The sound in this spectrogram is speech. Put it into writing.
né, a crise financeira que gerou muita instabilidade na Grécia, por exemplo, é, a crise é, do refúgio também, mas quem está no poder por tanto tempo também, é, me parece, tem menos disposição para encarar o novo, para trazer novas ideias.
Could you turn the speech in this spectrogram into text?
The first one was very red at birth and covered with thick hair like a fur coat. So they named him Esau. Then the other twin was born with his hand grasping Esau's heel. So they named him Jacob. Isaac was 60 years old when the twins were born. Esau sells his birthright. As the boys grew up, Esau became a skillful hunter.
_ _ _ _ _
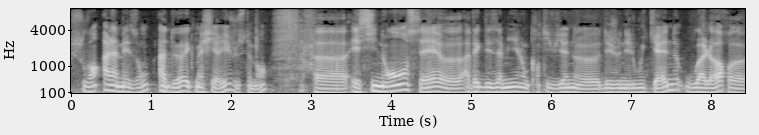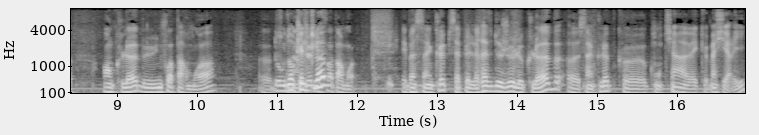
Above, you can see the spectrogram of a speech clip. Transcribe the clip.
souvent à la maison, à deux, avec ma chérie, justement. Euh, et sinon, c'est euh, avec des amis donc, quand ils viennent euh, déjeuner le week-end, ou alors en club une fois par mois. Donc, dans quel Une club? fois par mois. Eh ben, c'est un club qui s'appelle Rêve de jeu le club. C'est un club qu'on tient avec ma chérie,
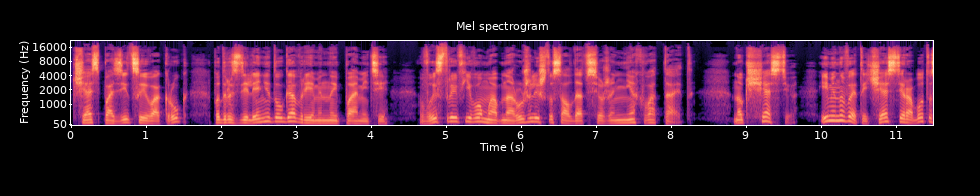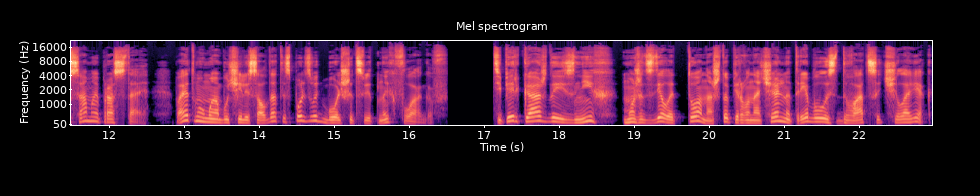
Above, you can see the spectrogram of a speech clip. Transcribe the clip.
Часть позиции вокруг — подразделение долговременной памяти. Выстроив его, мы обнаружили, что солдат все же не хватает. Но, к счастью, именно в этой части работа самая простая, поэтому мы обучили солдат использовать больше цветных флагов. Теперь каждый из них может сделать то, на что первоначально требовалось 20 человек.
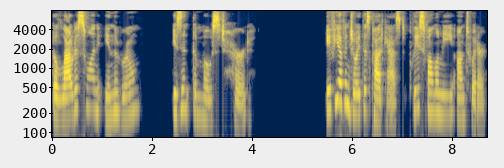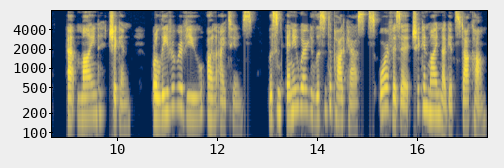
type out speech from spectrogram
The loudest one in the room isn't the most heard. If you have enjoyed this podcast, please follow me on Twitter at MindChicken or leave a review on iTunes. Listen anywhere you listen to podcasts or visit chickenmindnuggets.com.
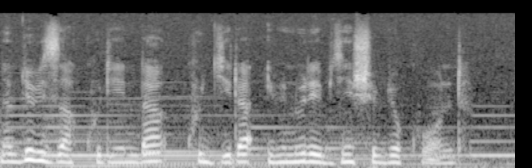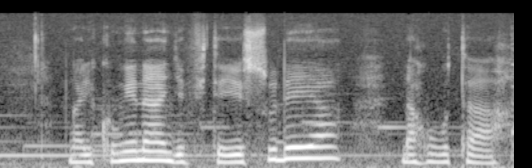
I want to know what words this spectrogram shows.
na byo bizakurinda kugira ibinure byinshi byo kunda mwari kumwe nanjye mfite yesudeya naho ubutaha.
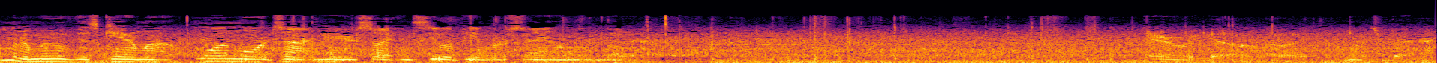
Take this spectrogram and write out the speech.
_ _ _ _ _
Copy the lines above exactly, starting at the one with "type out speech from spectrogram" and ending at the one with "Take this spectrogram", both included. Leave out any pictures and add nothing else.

RESPONSE TO THE EXERCISE:
type out speech from spectrogram
The loudest one in the room isn't the most heard. If you have enjoyed this podcast, please follow me on Twitter at MindChicken or leave a review on iTunes. Listen anywhere you listen to podcasts or visit chickenmindnuggets.com.
I want to know what words this spectrogram shows.
na byo bizakurinda kugira ibinure byinshi byo kunda mwari kumwe nanjye mfite yesudeya naho ubutaha.
Take this spectrogram and write out the speech.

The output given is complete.